Copy every entry exactly as given, minus the images.

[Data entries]
'''
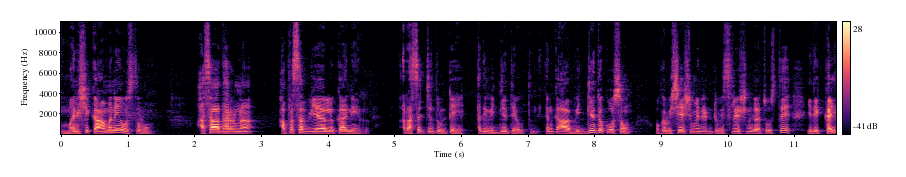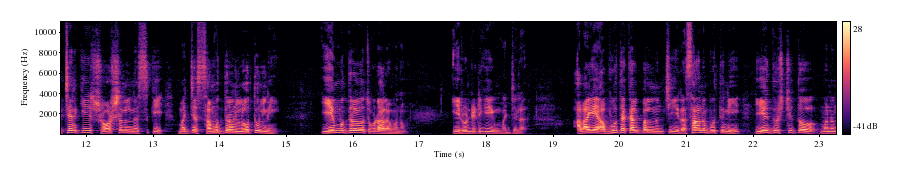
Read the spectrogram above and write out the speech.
మనిషి కామనే వస్తువం. అసాధారణ అపసవ్యాలు కానీ రసజ్ఞత ఉంటే అది విజ్ఞతే అవుతుంది. కనుక ఆ విజ్ఞత కోసం ఒక విశేషమైనటువంటి విశ్లేషణగా చూస్తే ఇది కల్చర్కి సోషల్నెస్కి మధ్య సముద్రం లోతుల్ని ఏ ముద్రలో చూడాలి మనం? ఈ రెండిటికి మధ్యలో. అలాగే అభూత కల్పన నుంచి రసానుభూతిని ఏ దృష్టితో మనం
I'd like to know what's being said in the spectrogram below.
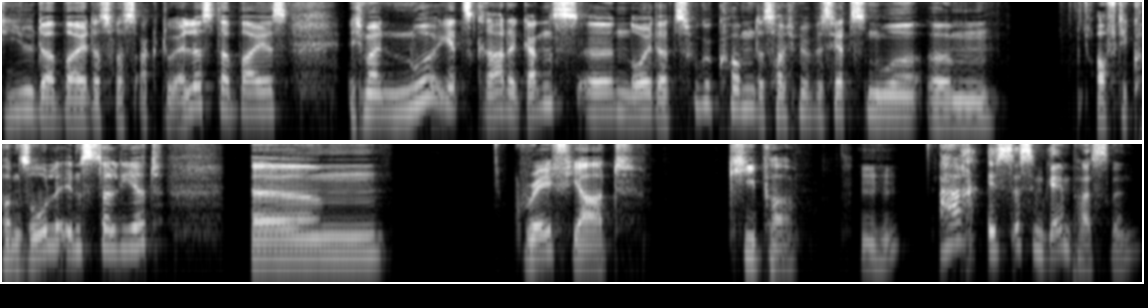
Deal dabei, dass was Aktuelles dabei ist. Ich meine, nur jetzt gerade ganz äh, neu dazugekommen, das habe ich mir bis jetzt nur ähm, auf die Konsole installiert. Ähm, Graveyard Keeper. Mhm. Ach, ist das im Game Pass drin?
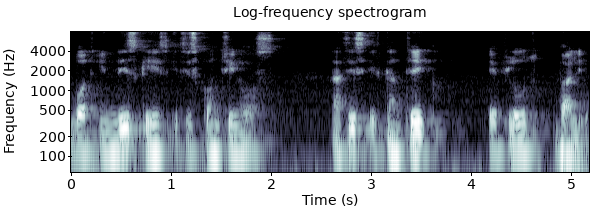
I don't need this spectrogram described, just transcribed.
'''
> **Result**
Read the spectrogram above and write out the speech.
మనిషి కామనే వస్తువం. అసాధారణ అపసవ్యాలు కానీ రసజ్ఞత ఉంటే అది విజ్ఞతే అవుతుంది. కనుక ఆ విజ్ఞత కోసం ఒక విశేషమైనటువంటి విశ్లేషణగా చూస్తే ఇది కల్చర్కి సోషల్నెస్కి మధ్య సముద్రం లోతుల్ని ఏ ముద్రలో చూడాలి మనం? ఈ రెండిటికి మధ్యలో. అలాగే అభూత కల్పన నుంచి రసానుభూతిని ఏ దృష్టితో మనం
I'd like to know what's being said in the spectrogram below.
Deal dabei, dass was Aktuelles dabei ist. Ich meine, nur jetzt gerade ganz äh, neu dazugekommen, das habe ich mir bis jetzt nur ähm, auf die Konsole installiert. Ähm, Graveyard Keeper. Mhm. Ach, ist das im Game Pass drin?
I don't need this spectrogram described, just transcribed.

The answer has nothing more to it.